their symptoms. Their letters are distributed by the “director of healing” among a team of eighty healers, who concentrate long-range “psychic power” upon their patients at prearranged hours. The patient is supposed to relax and “make contact” at the same time as the healer is “tuning in.” Patients, oddly, do not always keep up to scratch. Frank Tolkin, of the Greater World outfit, is always complaining that those who use the Greater World healing service are often slack in keeping headquarters posted about their progress.
Hundreds, probably thousands, of Spiritualist “home circles” meet weekly in all parts of the country – groups of half a dozen or more (sometimes including members of the same family) – at least one of them with mediumistic powers or aspirations, all of them thirsting after “phenomena.” Defining home circles as “the backbone of the movement,” a spokesman of the Spiritualists’ National Union gave the following definite rules for the conduct of members:
Bare floors and bare chairs are more conducive to phenomena than carpets and cushions. The sexes are usually mixed, as at a dinner party. But a heavy meal before sitting is unwise! Cleanliness (“mental and spiritual as well as physical”) is of the utmost importance. Radio or gramophone music helps. The sitters often sing in harmony “to help the vibrations.” The general atmosphere is religious, sittings open with a prayer and end with a benediction. Spirits often joke and the sitters join in. “After all, there’s nothing wrong with a little harmless humour.” Lights are usually subdued. For physical phenomena – soaring tables, flying trumpets, handkerchiefs that tie themselves in knots and the like – absolute darkness is necessary.
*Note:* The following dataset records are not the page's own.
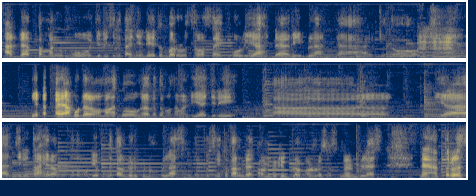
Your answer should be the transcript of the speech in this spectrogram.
ada temenku jadi ceritanya dia itu baru selesai kuliah dari Belanda gitu. Mhm. Ya kayak aku udah lama banget tuh nggak ketemu sama dia jadi eh, dia jadi terakhir aku ketemu dia mungkin tahun 2016 gitu terus itu kan udah tahun 2018 atau 19 nah terus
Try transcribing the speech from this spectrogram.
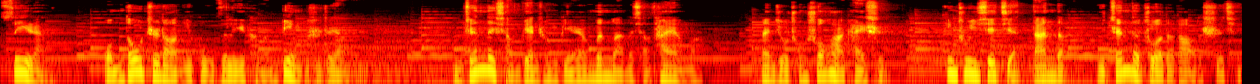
虽然我们都知道你骨子里可能并不是这样的人，你真的想变成别人温暖的小太阳吗？那你就从说话开始，定出一些简单的、你真的做得到的事情，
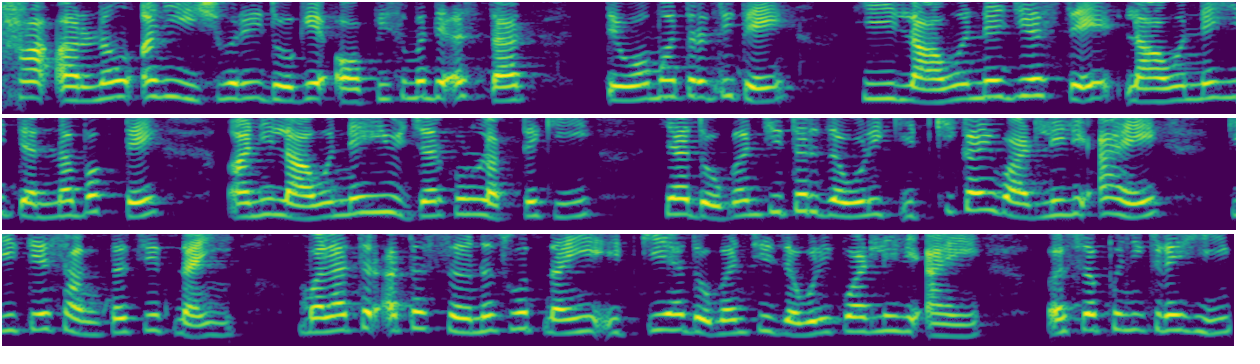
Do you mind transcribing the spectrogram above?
हा अर्णव आणि ईश्वरी दोघे ऑफिसमध्ये असतात तेव्हा मात्र तिथे ही लावण्य जी असते लावण्य ही त्यांना बघते आणि लावण्य ही विचार करू लागते की या दोघांची तर जवळीक इतकी काही वाढलेली आहे की ते सांगताच येत नाही. मला तर आता सहनच होत नाही इतकी ह्या दोघांची जवळीक वाढलेली आहे. असं पण इकडे ही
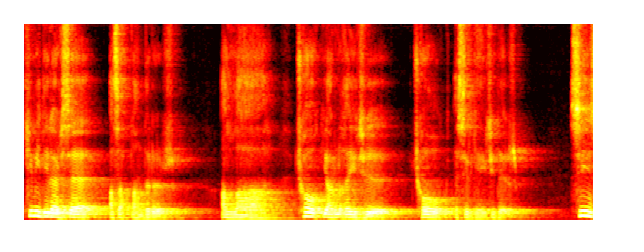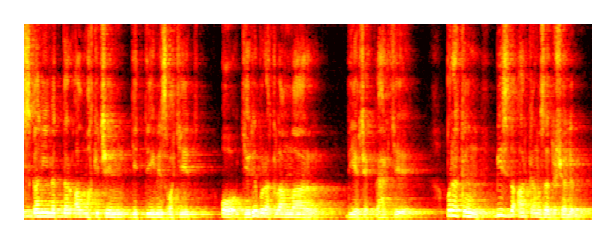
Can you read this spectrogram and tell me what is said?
kimi dilerse azaplandırır. Allah çok yarlıgayıcı, çok esirgeyicidir. Siz ganimetler almak için gittiğiniz vakit o geri bırakılanlar diyecekler ki bırakın biz de arkanıza düşelim.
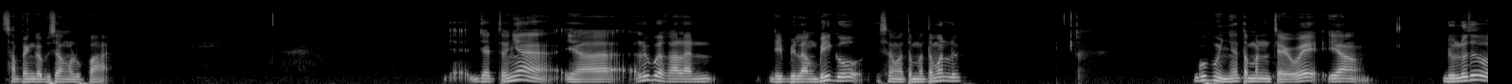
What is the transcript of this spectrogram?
sampai nggak bisa ngelupa ya, jatuhnya ya lu bakalan dibilang bego sama teman-teman lu. Gue punya temen cewek yang dulu tuh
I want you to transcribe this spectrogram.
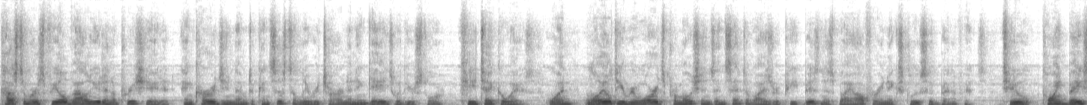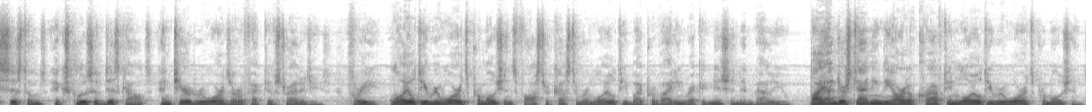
Customers feel valued and appreciated, encouraging them to consistently return and engage with your store. Key takeaways 1. Loyalty rewards promotions incentivize repeat business by offering exclusive benefits. 2. Point based systems, exclusive discounts, and tiered rewards are effective strategies. 3. Loyalty rewards promotions foster customer loyalty by providing recognition and value. By understanding the art of crafting loyalty rewards promotions,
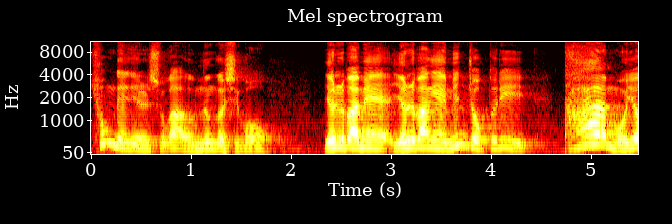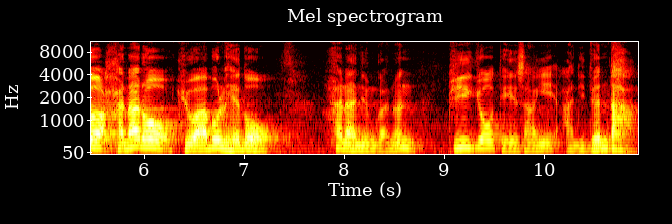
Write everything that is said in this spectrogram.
흉내낼 수가 없는 것이고 열방의 열방의 민족들이 다 모여 하나로 규합을 해도 하나님과는 비교 대상이 아니 된다.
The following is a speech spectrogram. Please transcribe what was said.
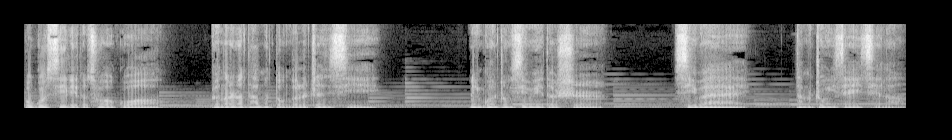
不过戏里的错过，可能让他们懂得了珍惜。令观众欣慰的是，戏外，他们终于在一起了。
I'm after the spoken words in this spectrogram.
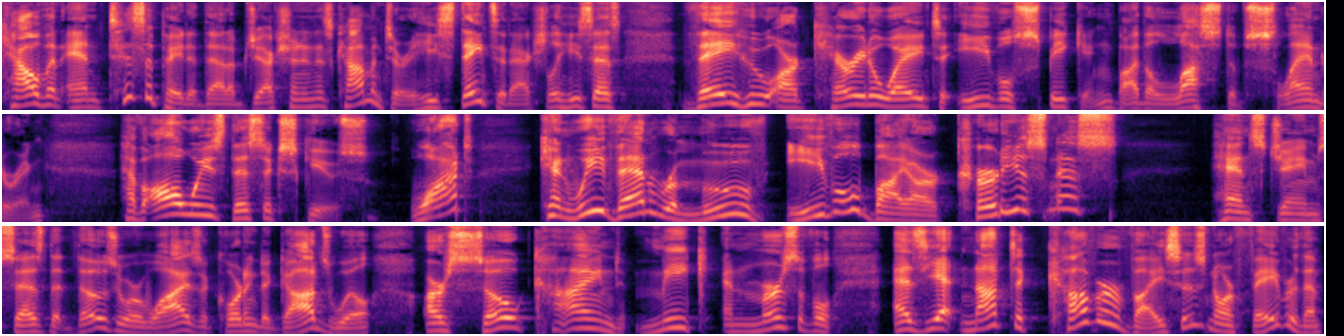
Calvin anticipated that objection in his commentary. He states it actually. He says, They who are carried away to evil speaking by the lust of slandering have always this excuse What? Can we then remove evil by our courteousness? Hence, James says that those who are wise according to God's will are so kind, meek, and merciful as yet not to cover vices nor favor them,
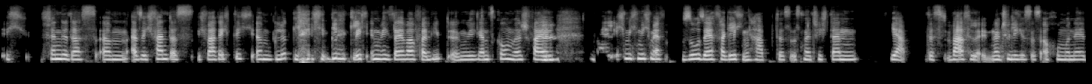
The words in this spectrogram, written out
ich finde das, ähm, also ich fand das, ich war richtig ähm, glücklich, glücklich in mich selber verliebt, irgendwie ganz komisch, weil, mhm. weil ich mich nicht mehr so sehr verglichen habe. Das ist natürlich dann, ja, das war vielleicht, natürlich ist es auch hormonell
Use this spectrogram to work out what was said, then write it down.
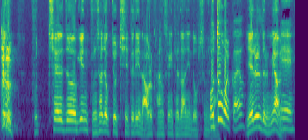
구체적인 군사적 조치들이 나올 가능성이 대단히 높습니다. 어떤 걸까요? 예를 들면 예.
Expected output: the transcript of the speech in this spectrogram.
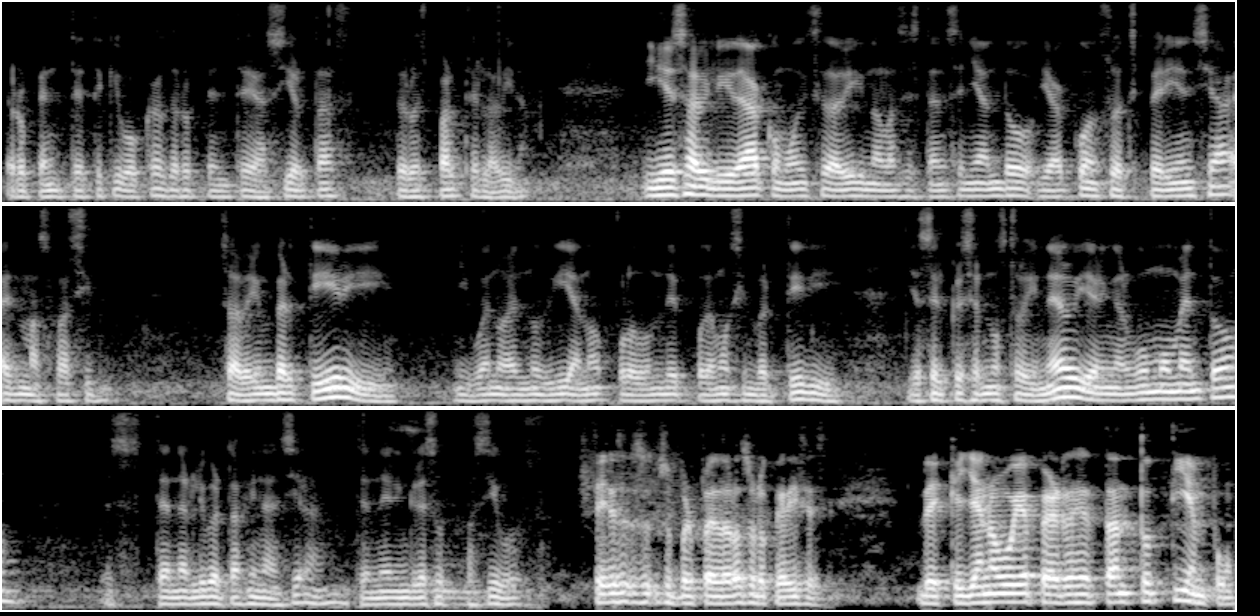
de repente te equivocas, de repente aciertas, pero es parte de la vida. Y esa habilidad, como dice David, nos las está enseñando ya con su experiencia, es más fácil saber invertir y, y bueno, él nos guía, ¿no? Por dónde podemos invertir y, y hacer crecer nuestro dinero y en algún momento es tener libertad financiera, tener ingresos pasivos. Sí, es súper poderoso lo que dices, de que ya no voy a perder tanto tiempo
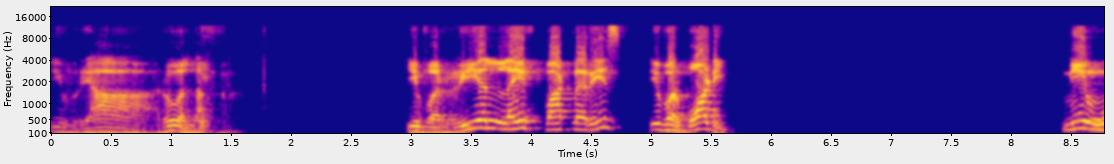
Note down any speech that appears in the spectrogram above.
ಇವ್ರು ಯಾರು ಅಲ್ಲ. ಇವರ್ ರಿಯಲ್ ಲೈಫ್ ಪಾರ್ಟ್ನರ್ ಈಸ್ ಇವರ್ ಬಾಡಿ ನೀವು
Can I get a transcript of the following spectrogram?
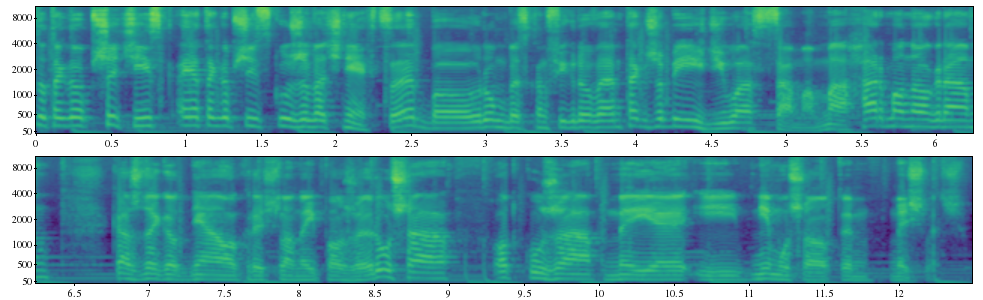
do tego przycisk, a ja tego przycisku używać nie chcę, bo rumbę skonfigurowałem tak, żeby jeździła sama. Ma harmonogram, każdego dnia o określonej porze rusza, odkurza, myje i nie muszę o tym myśleć.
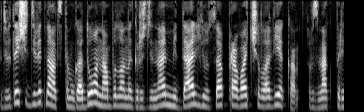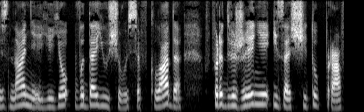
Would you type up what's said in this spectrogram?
В 2019 году она была награждена медалью за права человека в знак признания ее выдающегося вклада в продвижение и защиту прав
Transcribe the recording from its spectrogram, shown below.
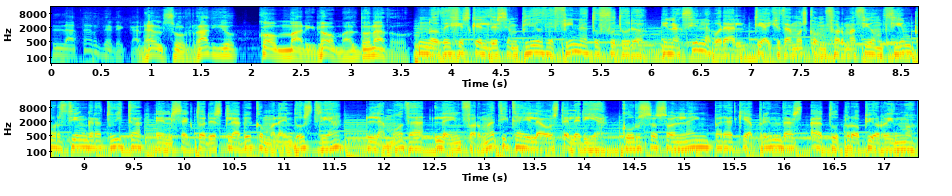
La tarde de Canal Sur Radio con Mariló Maldonado. No dejes que el desempleo defina tu futuro. En Acción Laboral te ayudamos con formación 100% gratuita en sectores clave como la industria, la moda, la informática y la hostelería. Cursos online para que aprendas a tu propio ritmo.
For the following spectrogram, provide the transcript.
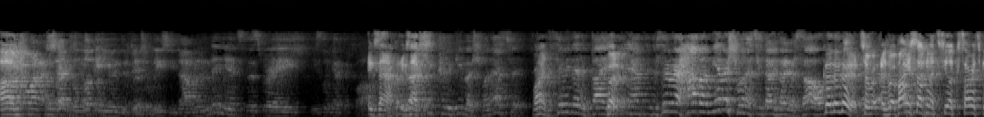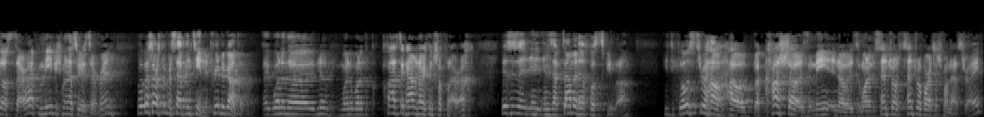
You don't Um, want to look at you individually, so you daven in minions. This way, he's looking at the clock. exactly, exactly. Rashi could have a Shemon Right. The same way that Abai Good. didn't have to, there's never a Hava Mir Shemon done by yourself. Good, good, good. So Rabbi is talking about tefillah, ksar, tefillah, tzedakah. Maybe Shemon is different. Look at source number seventeen, the Pri Megadim, like one of the you know, one, one of the classic commentaries in Shulchan Aruch. This is in, in Zakdam and Hilchos Tefillah. He goes through how how Bakasha is the main, you know, is one of the central central parts of Shemon Esrei.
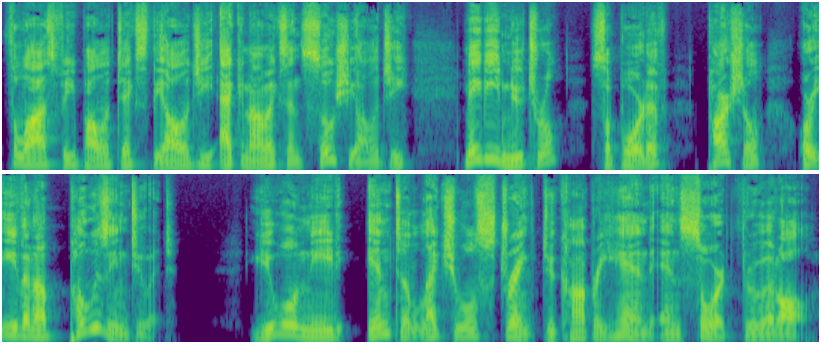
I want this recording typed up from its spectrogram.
philosophy, politics, theology, economics, and sociology may be neutral, supportive, partial, or even opposing to it. You will need intellectual strength to comprehend and sort through it all.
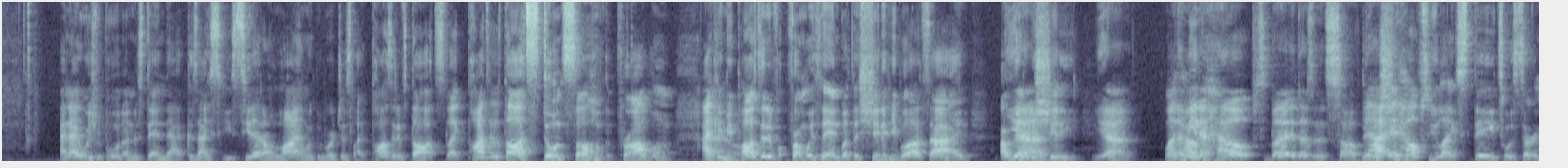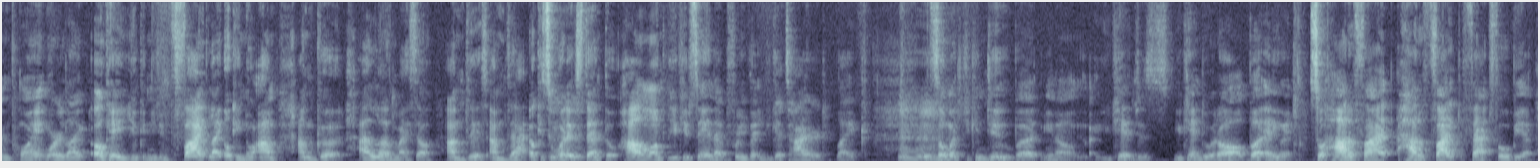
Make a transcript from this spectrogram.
And I wish people would understand that because I see, see that online when people are just like positive thoughts. Like positive thoughts don't solve the problem. I can be positive from within, but the shitty people outside are Yeah. gonna be shitty. Yeah. Like I mean, it helps, but it doesn't solve the yeah, issue. it helps you like stay to a certain point where like okay, you can you can fight like okay, no, I'm I'm good. I love myself. I'm this. I'm that. Okay, to what Mhm. extent though? How long can you keep saying that before you get you get tired? Like Mhm. There's so much you can do, but you know, like you can't just you can't do it all. But anyway, so how to fight how to fight fat phobia.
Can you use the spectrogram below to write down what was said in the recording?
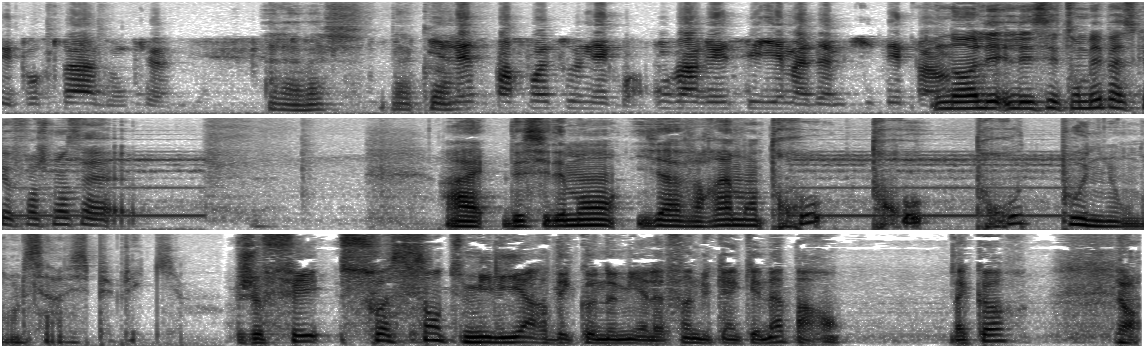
c'est pour ça. Donc, euh, Ah la vache. ils D'accord. laissent parfois sonner quoi. On va réessayer, madame, quittez pas. Non, la- laissez tomber parce que franchement ça. Ouais, décidément, il y a vraiment trop, trop, trop de pognon dans le service public. Je fais 60 milliards d'économies à la fin du quinquennat par an. D'accord Non.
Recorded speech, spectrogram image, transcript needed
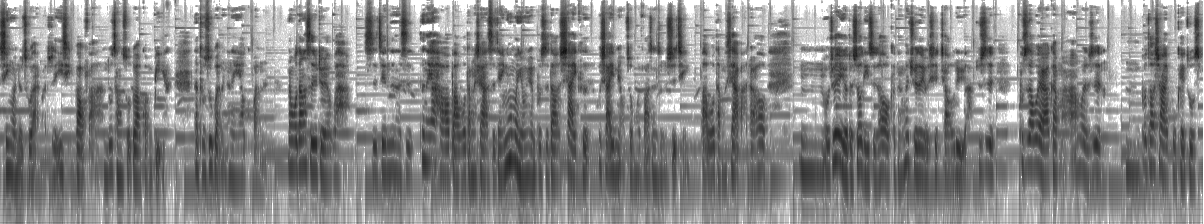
新闻就出来嘛，就是疫情爆发，很多场所都要关闭，那图书馆呢可能也要关了。那我当时就觉得，哇。时间真的是真的要好好把握当下的时间，因为我们永远不知道下一刻或下一秒钟会发生什么事情。把握当下吧。然后，嗯，我觉得有的时候离职后可能会觉得有些焦虑啊，就是不知道未来要干嘛，或者是嗯不知道下一步可以做什么。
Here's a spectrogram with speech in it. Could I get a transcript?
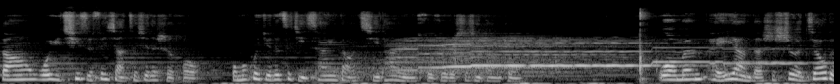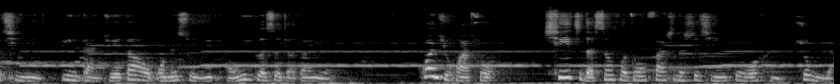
当我与妻子分享这些的时候，我们会觉得自己参与到其他人所做的事情当中。我们培养的是社交的亲密，并感觉到我们属于同一个社交单元。换句话说，妻子的生活中发生的事情对我很重要。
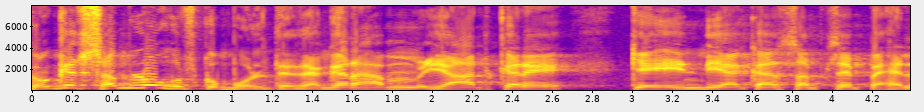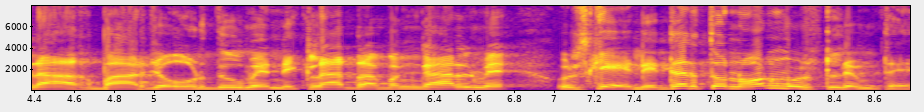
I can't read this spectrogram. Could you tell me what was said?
क्योंकि सब लोग उसको बोलते थे। अगर हम याद करें कि इंडिया का सबसे पहला अखबार जो उर्दू में निकला था, बंगाल में, उसके एडिटर तो नॉन मुस्लिम थे।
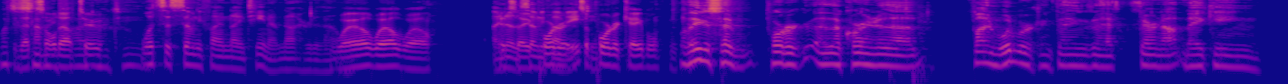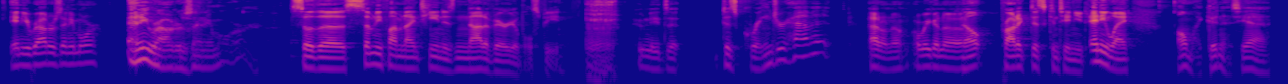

Mental phenomena can be obtained quite freely in coloured light and even by ordinary electric light.
Spiritualism’s claim to be a religion is strongly contested in various quarters, especially the Roman Catholic Church – “our bitterest opponent,” says the S.N.U.. The Roman Catholic Church forbids the general body of the faithful to take any part in Spiritualist practices. Upon the essential nature of Spiritualist phenomena the Church has not pronounced, but the possibility is stressed that they may on occasion be the work of diabolical agency.
A criticism often made by the plain man is that the “revelations” of Spiritualism are too often trivial or woolly, and that, as a rule, they do not rise above the medium’s mental level and background. On the other hand, it is admitted that things do happen at sittings, from time to time, which the plain man finds it extremely hard to explain.
“Air-raid? No. He attended a Spiritualist séance and got in touch with his wife again.”